We had to wait, a friend had to get the matches. We had some time, and I asked him about his campfires past, who had built them, what happened around them.

It was small talk for me, until he spoke. His voice got quiet, his eyes wet, his hands shaking. No, this was big talk, big stuff, big wounds.

Only a few campfires, only a few of the only good times in his past, what he could remember of them. Most of childhood was just a fog; he couldn’t remember.

He thought this fire would fail, it would not burn, and everyone here would think he was a failure. It was the old familiar story, it was the ending that he expected. Wasn’t that the story of his life?

This was his fire, his first fire he had built. He wanted to say his dad would be proud of him, but halfway through the words, he choked, looked away, not able to say that, that dad would be proud.

The matches arrived, and I handed them to him.

“Light your fire, son,” I said. “You can do this.”

There was a spark, a small flame that grew, catching the paper and kindling he had laid so carefully, his most important task ever in his young life.

I asked him to blow on the small flame, to make it grow. And he did, a smile breaking across his face.

The fire, his fire, was ablaze, catching the big sticks, sending flames up high.

“Good job,” I said. “You did well. I’m proud of you.”

Those words, ones he had never heard before, filled the air, filled his heart. The words he had never heard, until now.

He nodded, not saying a word. The fire crackled, as we let those simple words sink in, letting him really hear them.

He built the good fire, the fire everyone liked. Soon everyone crowded around to feel its heat on this chilly morning, to cook our lunch, warm our hands and our hearts.

The others, the builder of the fire, and I sat around the fire, sharing our lunch, a few stories, our friendship.

“Great fire,” they said. “Thanks.”

He looked down at his shoes, and then at the fire, taking it all in, feeling the warmth of their praise, their thanks, warming his heart on this cold winter’s day.

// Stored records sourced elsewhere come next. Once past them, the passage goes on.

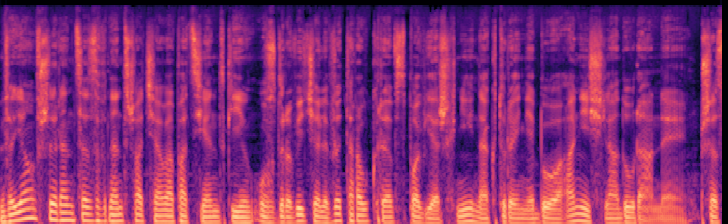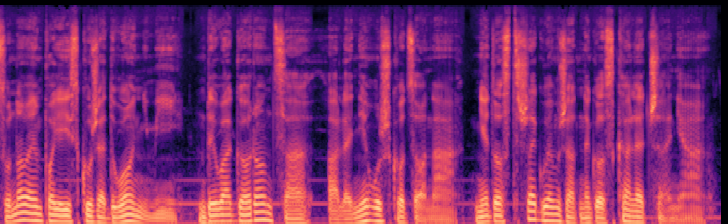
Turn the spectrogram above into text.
Wyjąwszy ręce z wnętrza ciała pacjentki, uzdrowiciel wytarł krew z powierzchni, na której nie było ani śladu rany. Przesunąłem po jej skórze dłońmi. Była gorąca, ale nieuszkodzona. Nie dostrzegłem żadnego skaleczenia.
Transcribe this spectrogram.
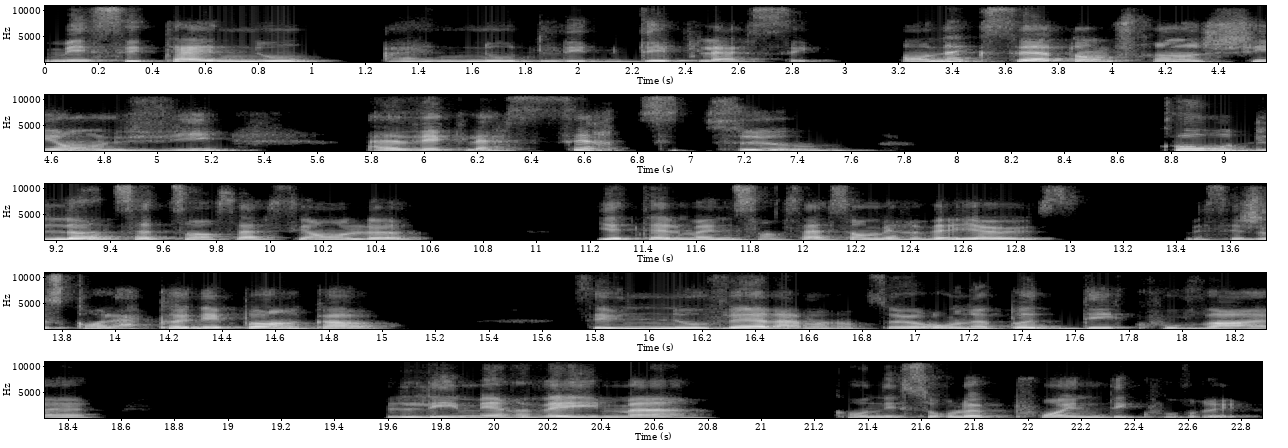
mais c'est à nous, à nous de les déplacer. On accepte, on le franchit, on le vit avec la certitude qu'au-delà de cette sensation-là, il y a tellement une sensation merveilleuse, mais c'est juste qu'on ne la connaît pas encore. C'est une nouvelle aventure. On n'a pas découvert l'émerveillement qu'on est sur le point de découvrir.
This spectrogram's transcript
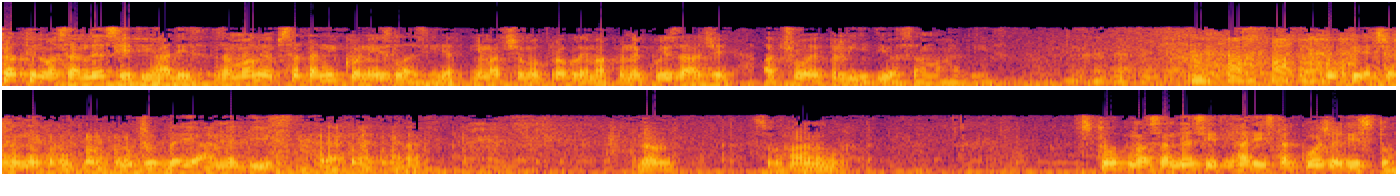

His big smile lit up his face, and added more light to our day together.

A miracle, in the coldest, most ordinary of places. But that’s where miracles happen, when its cold and lonely, and you think your life isn’t all that special.

We just need to be ready to let the light in.

Neal Lemery, 12/6/2015